*HOW TO COMPLETE THIS TASK*:
Exactly reproduce the line containing "Parts of this" and all later lines to the end of the entries, leaving the pictures out of your copy.

[Stored records]
::::

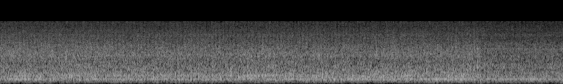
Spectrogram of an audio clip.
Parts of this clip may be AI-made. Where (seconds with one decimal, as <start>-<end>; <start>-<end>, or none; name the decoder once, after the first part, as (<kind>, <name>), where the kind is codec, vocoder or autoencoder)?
0.0-0.7 (vocoder, BigVGAN v2); 1.9-5.6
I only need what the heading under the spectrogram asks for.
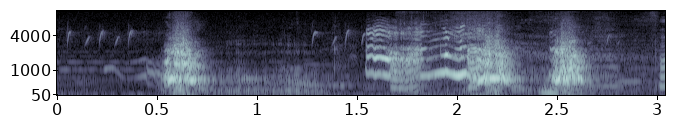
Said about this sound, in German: Um die Ecke bog ein kleiner Hund mit langer Schnauze, buschigem Schwanz und fuchsrotem Fell. Er begrüßte Oskar freundlich.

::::

*PROBLEM SOLUTION*:
Parts of this clip may be AI-made. Where (seconds with one decimal, as <start>-<end>; <start>-<end>, or none; name the decoder once, after the first part, as (<kind>, <name>), where the kind is codec, vocoder or autoencoder)?
0.0-0.7 (vocoder, BigVGAN v2); 1.9-5.6
I only need what the heading under the spectrogram asks for.
Said about this sound, in German: Um die Ecke bog ein kleiner Hund mit langer Schnauze, buschigem Schwanz und fuchsrotem Fell. Er begrüßte Oskar freundlich.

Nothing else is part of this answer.